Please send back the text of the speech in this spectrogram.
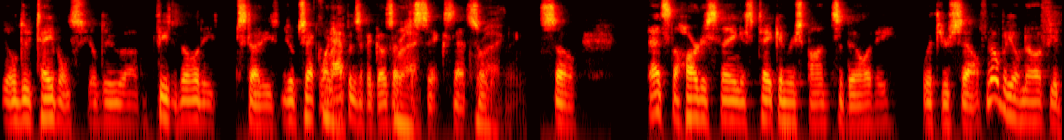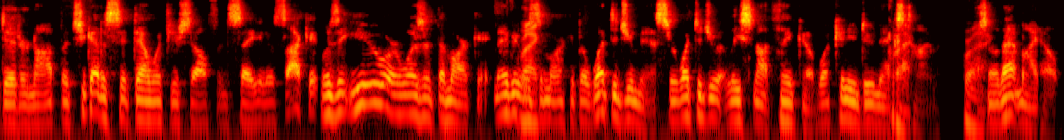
you'll do tables, you'll do uh, feasibility studies, you'll check what happens if it goes up to six, that sort of thing. So that's the hardest thing is taking responsibility with yourself. Nobody will know if you did or not, but you got to sit down with yourself and say, you know, Saket, was it you or was it the market? Maybe it was the market, but what did you miss or what did you at least not think of? What can you do next right. time? Right. So that might help.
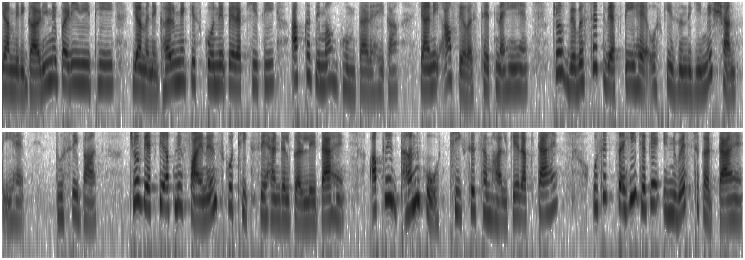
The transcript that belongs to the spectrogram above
या मेरी गाड़ी में पड़ी हुई थी, या मैंने घर में किस कोने पे रखी थी, आपका दिमाग घूमता रहेगा। यानी आप व्यवस्थित नहीं हैं। जो व्यवस्थित व्यक्ति है, उसकी ज़िंदगी में शांति है। दूसरी बात, जो व्यक्ति अपने फाइनेंस को ठीक से हैंडल कर लेता है, अपने धन को ठीक से संभाल के रखता है, उसे सही जगह इन्वेस्ट करता है,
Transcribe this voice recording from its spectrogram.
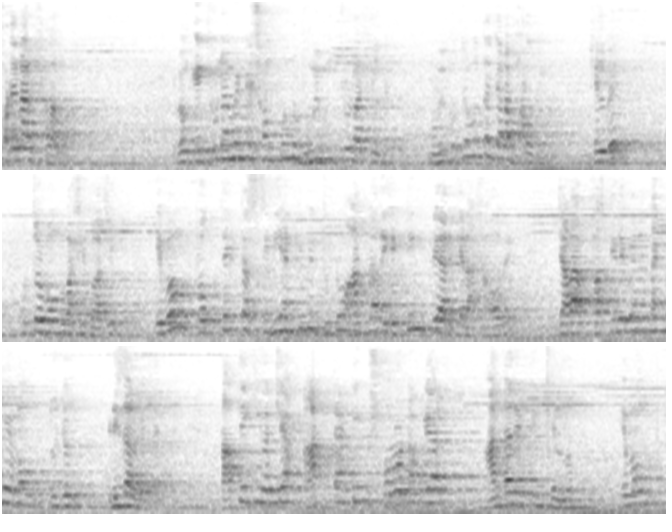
ফরেনার খেলাবো। এবং এই টুর্নামেন্টে সম্পূর্ণ ভূমিপুত্ররা খেলবে। ভূমিপুত্র বলতে যারা ভারতীয়, খেলবে। উত্তরবঙ্গবাসী তো আছে। এবং প্রত্যেকটা সিনিয়র টিমে দুটো আন্ডার এইটিন প্লেয়ারকে রাখা হবে। যারা ফার্স্ট ইলেভেনে থাকবে এবং দুজন রিজার্ভে থাকবে। তাতে কি হচ্ছে, আটটা টিম ষোলোটা প্লেয়ার আন্ডার এইটিন খেললো। এবং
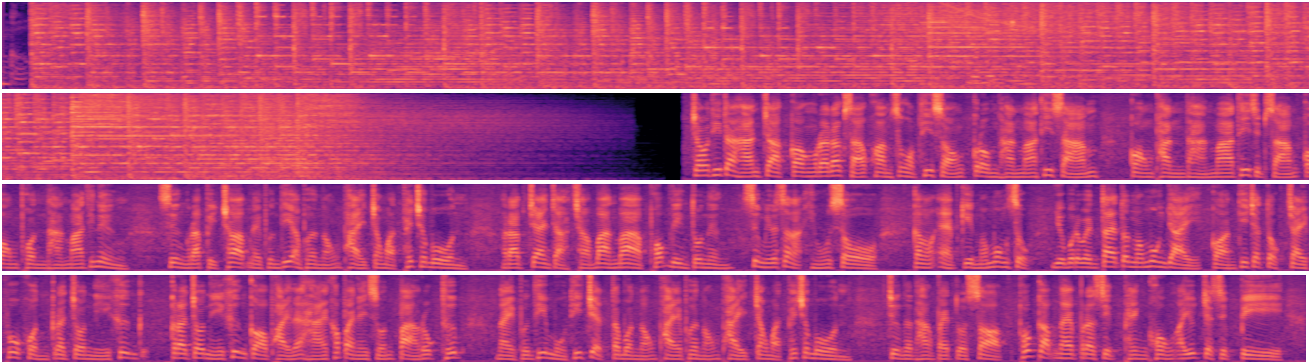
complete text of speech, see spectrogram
angle เจ้าที่ทหารจากกองรักษาความสงบที่ 2 กรมฐานมาที่ 3 กองพันทหารมาที่ 13 กองพลทหารมาที่ 1 ซึ่งรับผิดชอบในพื้นที่อำเภอหนองไผ่จังหวัดเพชรบูรณ์ รับแจ้งจากชาวบ้านว่าพบลิงตัวหนึ่ง ซึ่งมีลักษณะหิวโซกำลังแอบกินมะม่วงสุกอยู่บริเวณใต้ต้นมะม่วงใหญ่ก่อนที่จะตกใจผู้คนกระโจนหนีขึ้น กระโจนหนีขึ้นกอไผ่และหายเข้าไปในสวนป่ารกทึบ ในพื้นที่หมู่ที่ 7ตำบลหนองไผ่อำเภอหนองไผ่จังหวัดเพชรบูรณ์จึงเดินทางไปตรวจสอบ พบกับนายประสิทธิ์เพ่งคงอายุ 70 ปี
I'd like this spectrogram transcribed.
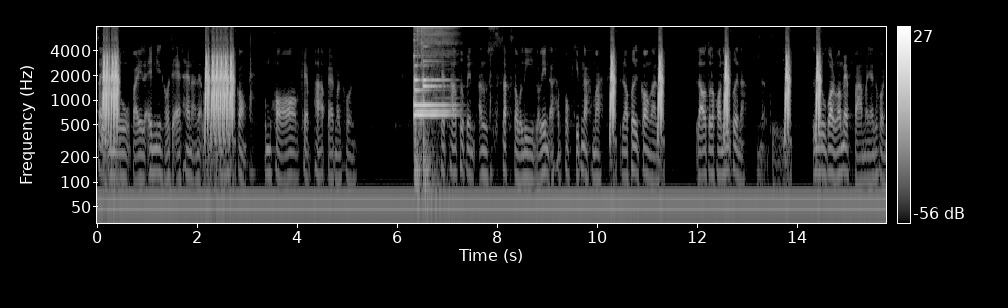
ใส่อีเมลไปแล้วแอดมินเขาจะแอดให้นะเนี่ยกล่องผมขอแคปภาพแป๊บมาทุน เป็นอนุสักษาวรีย์เราเล่นอะทำปกคลิปนะมาเราเปิดกล้องกัน เราเอาตัวละครนี้เปิดนะเดี๋ยวทีดูดูก่อนว่าแมปฟาร์มมายังทุกคน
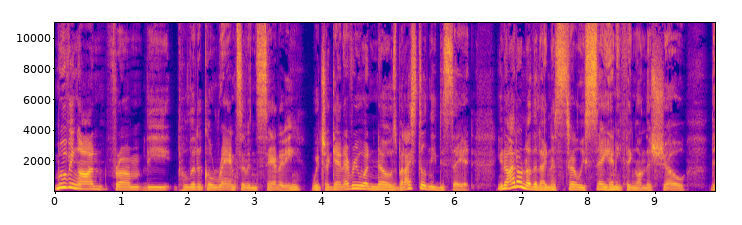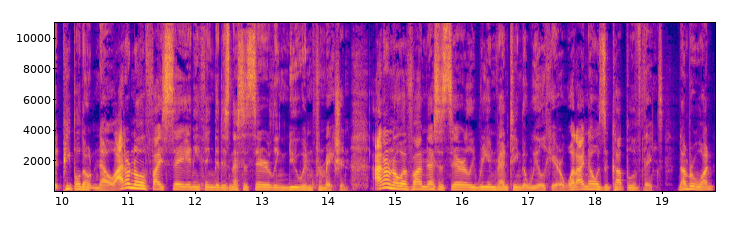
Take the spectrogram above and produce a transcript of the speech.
Moving on from the political rants of insanity, which again everyone knows, but I still need to say it. You know, I don't know that I necessarily say anything on this show that people don't know. I don't know if I say anything that is necessarily new information. I don't know if I'm necessarily reinventing the wheel here. What I know is a couple of things. Number one,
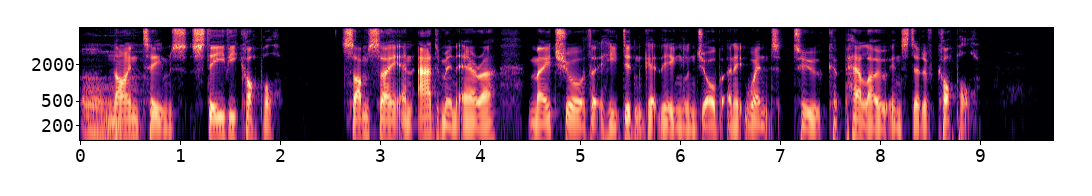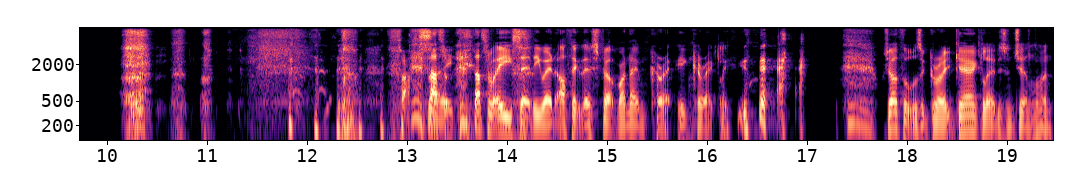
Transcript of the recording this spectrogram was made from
Nine teams. Stevie Coppell. Some say an admin error made sure that he didn't get the England job and it went to Capello instead of Coppell. Fuck's That's sake. what, that's what he said. He went, I think they've spelt my name correct incorrectly. Which I thought was a great gag, ladies and gentlemen.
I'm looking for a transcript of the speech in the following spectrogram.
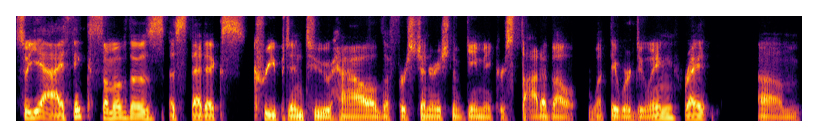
so yeah, I think some of those aesthetics creeped into how the first generation of game makers thought about what they were doing, right? Um,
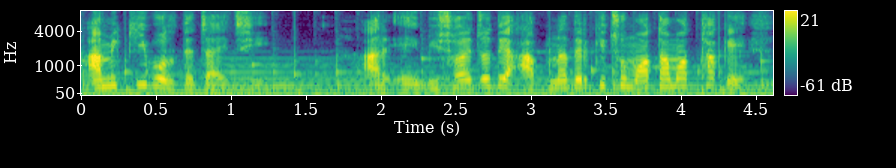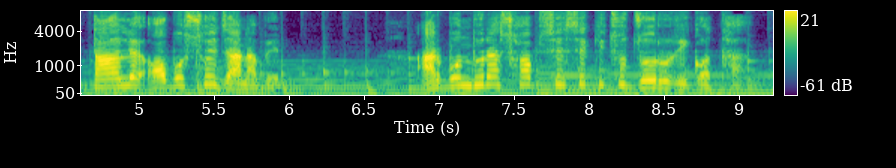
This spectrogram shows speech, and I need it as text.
আমি কি বলতে চাইছি। আর এই বিষয়ে যদি আপনাদের কিছু মতামত থাকে, তাহলে অবশ্যই জানাবেন। আর বন্ধুরা, সবশেষে কিছু জরুরি কথা।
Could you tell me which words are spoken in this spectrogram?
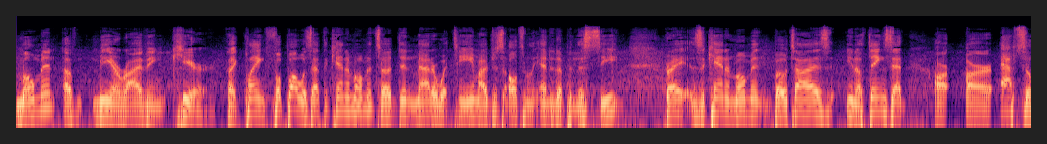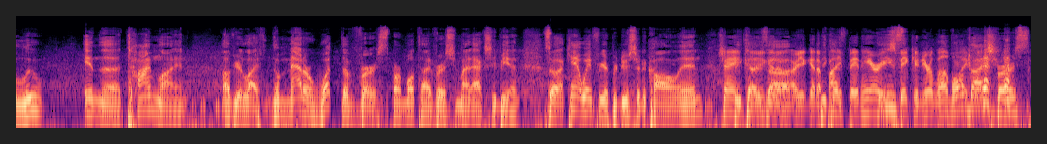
moment of me arriving here. Like playing football was at the canon moment, so it didn't matter what team. I just ultimately ended up in this seat, right? It's a canon moment, bow ties, you know, things that are are absolute in the timeline of your life, no matter what the verse or multiverse you might actually be in. So I can't wait for your producer to call in. James, are you are you gonna pipe in here? Are you speaking your love language? multiverse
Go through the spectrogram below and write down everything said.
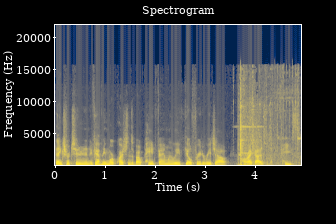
Thanks for tuning in. If you have any more questions about paid family leave, feel free to reach out. All right, guys, peace.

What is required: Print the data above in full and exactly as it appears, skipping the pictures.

Your response:
Please send back the text of the speech in this spectrogram.
you'll do tables, you'll do uh, feasibility studies, you'll check what happens if it goes up to six, that sort of thing. So that's the hardest thing is taking responsibility with yourself. Nobody will know if you did or not, but you got to sit down with yourself and say, you know, Saket, was it you or was it the market? Maybe it was the market, but what did you miss or what did you at least not think of? What can you do next right. time? Right. So that might help.
The transcript that belongs to the spectrogram above
या मेरी गाड़ी में पड़ी हुई थी, या मैंने घर में किस कोने पे रखी थी, आपका दिमाग घूमता रहेगा। यानी आप व्यवस्थित नहीं हैं। जो व्यवस्थित व्यक्ति है, उसकी ज़िंदगी में शांति है। दूसरी बात, जो व्यक्ति अपने फाइनेंस को ठीक से हैंडल कर लेता है, अपने धन को ठीक से संभाल के रखता है, उसे सही जगह इन्वेस्ट करता है,
Transcribe this voice recording from its spectrogram.
ফরেনার খেলাবো। এবং এই টুর্নামেন্টে সম্পূর্ণ ভূমিপুত্ররা খেলবে। ভূমিপুত্র বলতে যারা ভারতীয়, খেলবে। উত্তরবঙ্গবাসী তো আছে। এবং প্রত্যেকটা সিনিয়র টিমে দুটো আন্ডার এইটিন প্লেয়ারকে রাখা হবে। যারা ফার্স্ট ইলেভেনে থাকবে এবং দুজন রিজার্ভে থাকবে। তাতে কি হচ্ছে, আটটা টিম ষোলোটা প্লেয়ার আন্ডার এইটিন খেললো। এবং
complete text of speech, see spectrogram
angle เจ้าที่ทหารจากกองรักษาความสงบที่ 2 กรมฐานมาที่ 3 กองพันทหารมาที่ 13 กองพลทหารมาที่ 1 ซึ่งรับผิดชอบในพื้นที่อำเภอหนองไผ่จังหวัดเพชรบูรณ์ รับแจ้งจากชาวบ้านว่าพบลิงตัวหนึ่ง ซึ่งมีลักษณะหิวโซกำลังแอบกินมะม่วงสุกอยู่บริเวณใต้ต้นมะม่วงใหญ่ก่อนที่จะตกใจผู้คนกระโจนหนีขึ้น กระโจนหนีขึ้นกอไผ่และหายเข้าไปในสวนป่ารกทึบ ในพื้นที่หมู่ที่ 7ตำบลหนองไผ่อำเภอหนองไผ่จังหวัดเพชรบูรณ์จึงเดินทางไปตรวจสอบ พบกับนายประสิทธิ์เพ่งคงอายุ 70 ปี
I'd like this spectrogram transcribed.
ใส่อีเมลไปแล้วแอดมินเขาจะแอดให้นะเนี่ยกล่องผมขอแคปภาพแป๊บมาทุน เป็นอนุสักษาวรีย์เราเล่นอะทำปกคลิปนะมาเราเปิดกล้องกัน เราเอาตัวละครนี้เปิดนะเดี๋ยวทีดูดูก่อนว่าแมปฟาร์มมายังทุกคน
Take the spectrogram above and produce a transcript of the speech.
Moving on from the political rants of insanity, which again everyone knows, but I still need to say it. You know, I don't know that I necessarily say anything on this show that people don't know. I don't know if I say anything that is necessarily new information. I don't know if I'm necessarily reinventing the wheel here. What I know is a couple of things. Number one,
Transcript of the recording this spectrogram was made from
Nine teams. Stevie Coppell. Some say an admin error made sure that he didn't get the England job and it went to Capello instead of Coppell. Fuck's That's sake. what, that's what he said. He went, I think they've spelt my name correct incorrectly. Which I thought was a great gag, ladies and gentlemen.
I'm looking for a transcript of the speech in the following spectrogram.
so yeah, I think some of those aesthetics creeped into how the first generation of game makers thought about what they were doing, right? Um,
This spectrogram shows speech, and I need it as text.
আমি কি বলতে চাইছি। আর এই বিষয়ে যদি আপনাদের কিছু মতামত থাকে, তাহলে অবশ্যই জানাবেন। আর বন্ধুরা, সবশেষে কিছু জরুরি কথা।
Could you tell me which words are spoken in this spectrogram?
moment of me arriving here. Like playing football was at the canon moment, so it didn't matter what team. I just ultimately ended up in this seat, right? It's a canon moment, bow ties, you know, things that are are absolute in the timeline of your life, no matter what the verse or multiverse you might actually be in. So I can't wait for your producer to call in. James, are you are you gonna pipe in here? Are you speaking your love language? multiverse
Go through the spectrogram below and write down everything said.
Thanks for tuning in. If you have any more questions about paid family leave, feel free to reach out. All right, guys, peace.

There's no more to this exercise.